Segment Open

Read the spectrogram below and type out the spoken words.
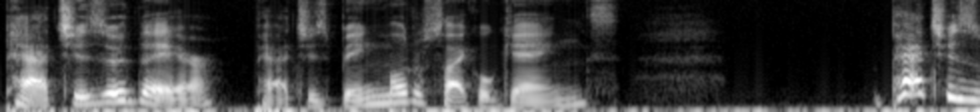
Patches are there, patches being motorcycle gangs. Patches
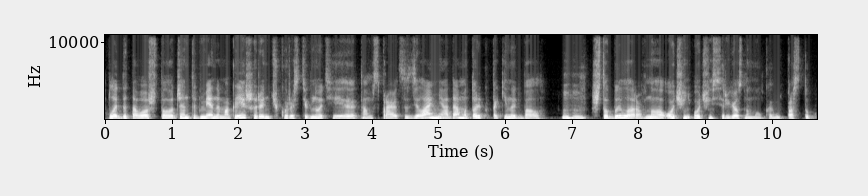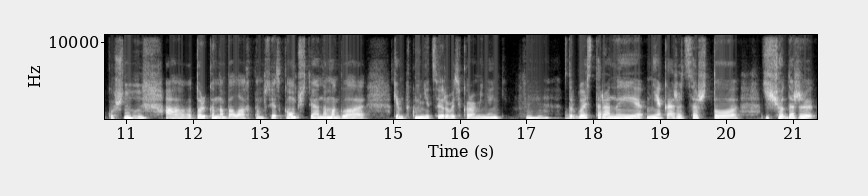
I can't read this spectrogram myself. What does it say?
Вплоть до того, что джентльмены могли шириночку расстегнуть и там справиться с делами, а дама только покинуть бал. Мгм. Что было равно очень-очень серьезному как бы, проступку, что Мгм. а только на балах там в светском обществе она могла с кем-то коммуницировать, кроме няньки. Мгм. С другой стороны, мне кажется, что еще даже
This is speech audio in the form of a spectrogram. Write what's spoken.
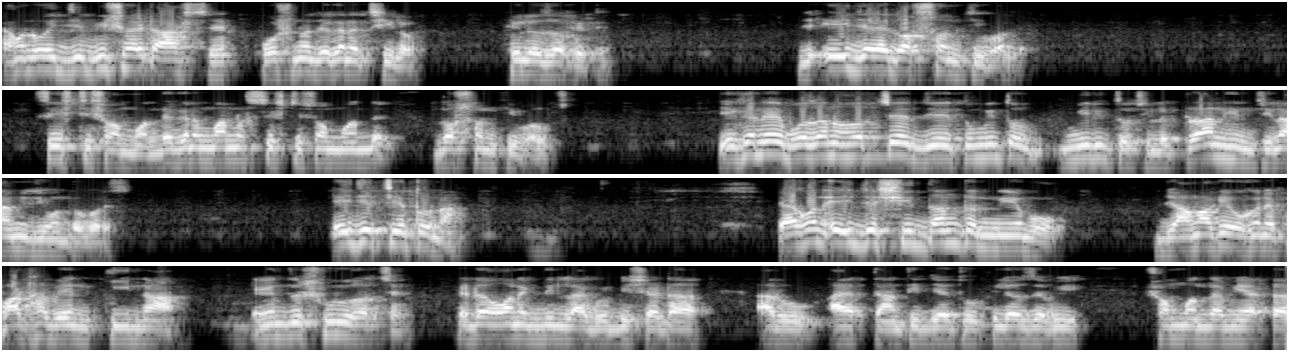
এখন ওই যে বিষয়টা আসছে, প্রশ্ন যেখানে ছিল ফিলোসফিতে যে এই জায়গায় দর্শন কি বলে? সৃষ্টি সম্বন্ধে, এখানে মানুষ সৃষ্টি সম্বন্ধে দর্শন কি বলছে? এখানে বোঝানো হচ্ছে যে তুমি তো মিলিত ছিলে, প্রাণহীন ছিলে, আমি জীবন্ত করেছি। এই যে চেতনা, এখন এই যে সিদ্ধান্ত নেব যে আমাকে ওখানে পাঠাবেন কি না এখানে তো শুরু হচ্ছে। এটা অনেক দিন লাগবে, বিষয়টা আরও আয়ত্তে আনতে, যেহেতু ফিলোসফি সম্বন্ধে আমি একটা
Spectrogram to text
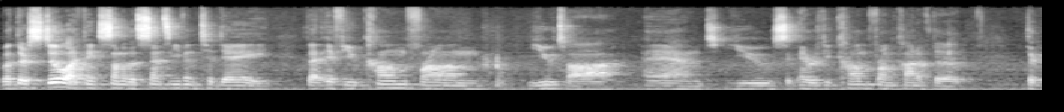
but there's still, I think, some of the sense even today that if you come from Utah and you, or if you come from kind of the, the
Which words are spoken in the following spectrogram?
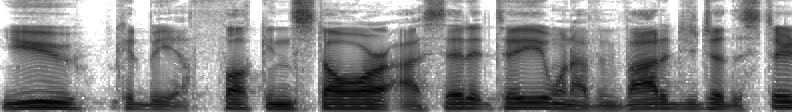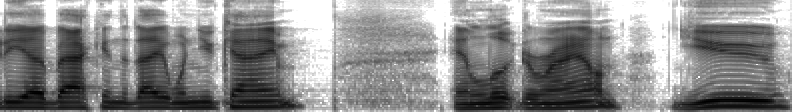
You could be a fucking star. I said it to you when I've invited you to the studio back in the day when you came and looked around. You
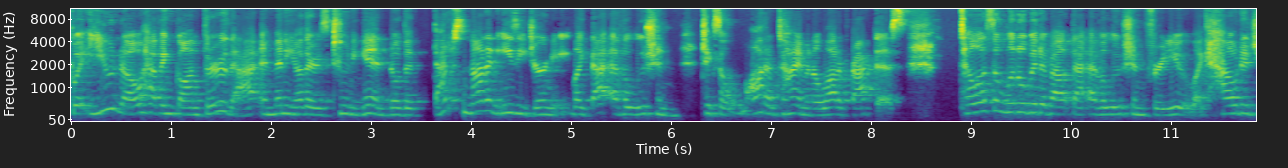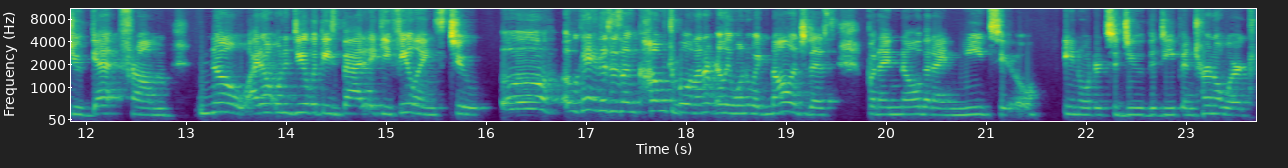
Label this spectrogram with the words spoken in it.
But you know, having gone through that, and many others tuning in know that that is not an easy journey. Like, that evolution takes a lot of time and a lot of practice. Tell us a little bit about that evolution for you. Like, how did you get from, no, I don't want to deal with these bad, icky feelings to, oh, okay, this is uncomfortable and I don't really want to acknowledge this, but I know that I need to in order to do the deep internal work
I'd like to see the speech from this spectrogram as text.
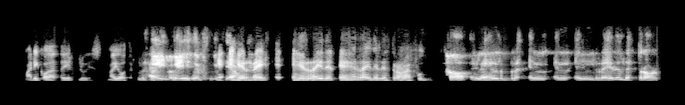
Marico David Luis, no hay otro. David Luis, es, el rey, es el rey del, es el rey del destrono de fútbol. No, él es el, el, el, el rey del destrono,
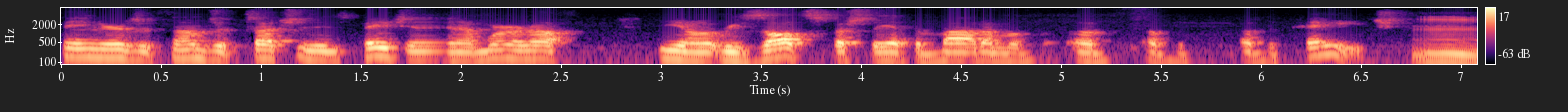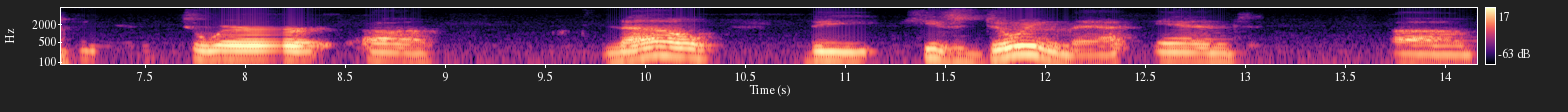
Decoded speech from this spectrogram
fingers or thumbs are touching these pages and I'm wearing off, you know, results, especially at the bottom of, of, of, the, of the page mm. to where uh, now the he's doing that, and um,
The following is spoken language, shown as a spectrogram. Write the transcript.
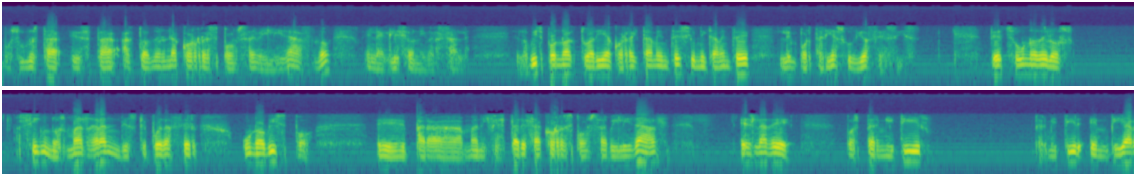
pues uno está, está actuando en una corresponsabilidad ¿no? en la iglesia universal. El obispo no actuaría correctamente si únicamente le importaría su diócesis. De hecho, uno de los signos más grandes que puede hacer un obispo eh, para manifestar esa corresponsabilidad es la de pues permitir permitir enviar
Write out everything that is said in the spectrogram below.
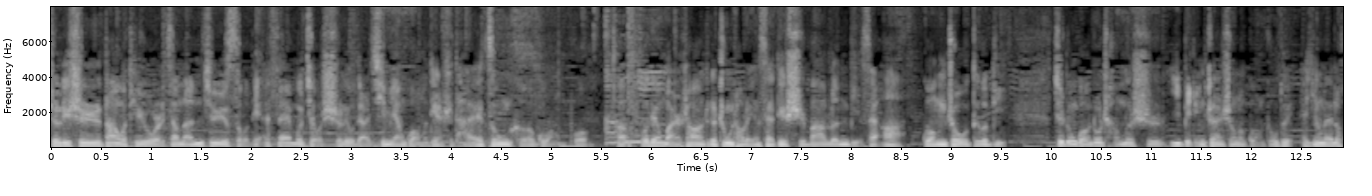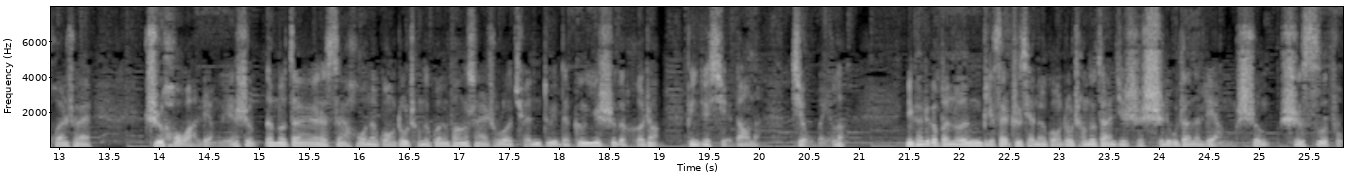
这里是大我体育，我是江南，继续锁定 FM 九十六点七绵阳广播电视台综合广播。好，昨天晚上这个中超联赛第十八轮比赛啊，广州德比，最终广州城呢是一比零战胜了广州队，迎来了换帅之后啊两连胜。那么在赛后呢，广州城的官方晒出了全队的更衣室的合照，并且写到呢久违了。你看这个本轮比赛之前呢，广州城的战绩是十六战的两胜十四负，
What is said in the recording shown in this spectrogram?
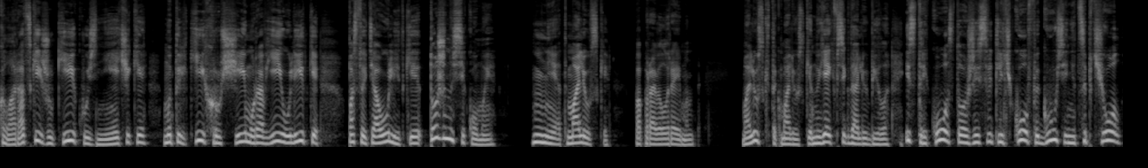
птиц, и диких, и домашних, и насекомых тоже». У Реймонда загорелись глаза. «И я? Какое у вас любимое насекомое?» «Сейчас соображу. Колорадские жуки, кузнечики, мотыльки, хрущи, муравьи, улитки. Постойте, а улитки тоже насекомые?» «Нет, моллюски», — поправил Реймонд. «Моллюски так моллюски, но я их всегда любила. И стрекоз тоже, и светлячков, и гусениц, и пчел».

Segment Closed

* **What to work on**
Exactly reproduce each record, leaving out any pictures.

* **Solution to the exercise**
Read the spectrogram below and type out the spoken words.
Patches are there, patches being motorcycle gangs. Patches
I can't read this spectrogram myself. What does it say?
Вплоть до того, что джентльмены могли шириночку расстегнуть и там справиться с делами, а дама только покинуть бал. Мгм. Что было равно очень-очень серьезному как бы, проступку, что Мгм. а только на балах там в светском обществе она могла с кем-то коммуницировать, кроме няньки. Мгм. С другой стороны, мне кажется, что еще даже
This is speech audio in the form of a spectrogram. Write what's spoken.
এখন ওই যে বিষয়টা আসছে, প্রশ্ন যেখানে ছিল ফিলোসফিতে যে এই জায়গায় দর্শন কি বলে? সৃষ্টি সম্বন্ধে, এখানে মানুষ সৃষ্টি সম্বন্ধে দর্শন কি বলছে? এখানে বোঝানো হচ্ছে যে তুমি তো মিলিত ছিলে, প্রাণহীন ছিলে, আমি জীবন্ত করেছি। এই যে চেতনা, এখন এই যে সিদ্ধান্ত নেব যে আমাকে ওখানে পাঠাবেন কি না এখানে তো শুরু হচ্ছে। এটা অনেক দিন লাগবে, বিষয়টা আরও আয়ত্তে আনতে, যেহেতু ফিলোসফি সম্বন্ধে আমি একটা
Spectrogram to text
but there's still, I think, some of the sense even today that if you come from Utah and you, or if you come from kind of the, the
Which words are spoken in the following spectrogram?
You could be a fucking star. I said it to you when I've invited you to the studio back in the day when you came and looked around. You
Label this spectrogram with the words spoken in it.
But you know, having gone through that, and many others tuning in know that that is not an easy journey. Like, that evolution takes a lot of time and a lot of practice. Tell us a little bit about that evolution for you. Like, how did you get from, no, I don't want to deal with these bad, icky feelings to, oh, okay, this is uncomfortable and I don't really want to acknowledge this, but I know that I need to in order to do the deep internal work
I'd like to see the speech from this spectrogram as text.
Marico David Luis, no hay otro. David Luis, es, el rey, es el rey del, es el rey del destrono de fútbol. No, él es el, el, el, el rey del destrono,
Decoded speech from this spectrogram
fingers or thumbs are touching these pages and I'm wearing off, you know, results, especially at the bottom of, of, of, the, of the page mm. to where uh, now the he's doing that, and um,
The following is spoken language, shown as a spectrogram. Write the transcript.
pues uno está, está actuando en una corresponsabilidad ¿no? en la iglesia universal. El obispo no actuaría correctamente si únicamente le importaría su diócesis. De hecho, uno de los signos más grandes que puede hacer un obispo eh, para manifestar esa corresponsabilidad es la de pues permitir permitir enviar
Write out everything that is said in the spectrogram below.
这里是大我体育，我是江南，继续锁定 FM 九十六点七绵阳广播电视台综合广播。好，昨天晚上这个中超联赛第十八轮比赛啊，广州德比，最终广州城呢是一比零战胜了广州队，迎来了换帅之后啊两连胜。那么在赛后呢，广州城的官方晒出了全队的更衣室的合照，并且写到呢久违了。你看这个本轮比赛之前呢，广州城的战绩是十六战的两胜十四负，
What is said in the recording shown in this spectrogram?
птиц, и диких, и домашних, и насекомых тоже». У Реймонда загорелись глаза. «И я? Какое у вас любимое насекомое?» «Сейчас соображу. Колорадские жуки, кузнечики, мотыльки, хрущи, муравьи, улитки. Постойте, а улитки тоже насекомые?» «Нет, моллюски», — поправил Реймонд. «Моллюски так моллюски, но я их всегда любила. И стрекоз тоже, и светлячков, и гусениц, и пчел».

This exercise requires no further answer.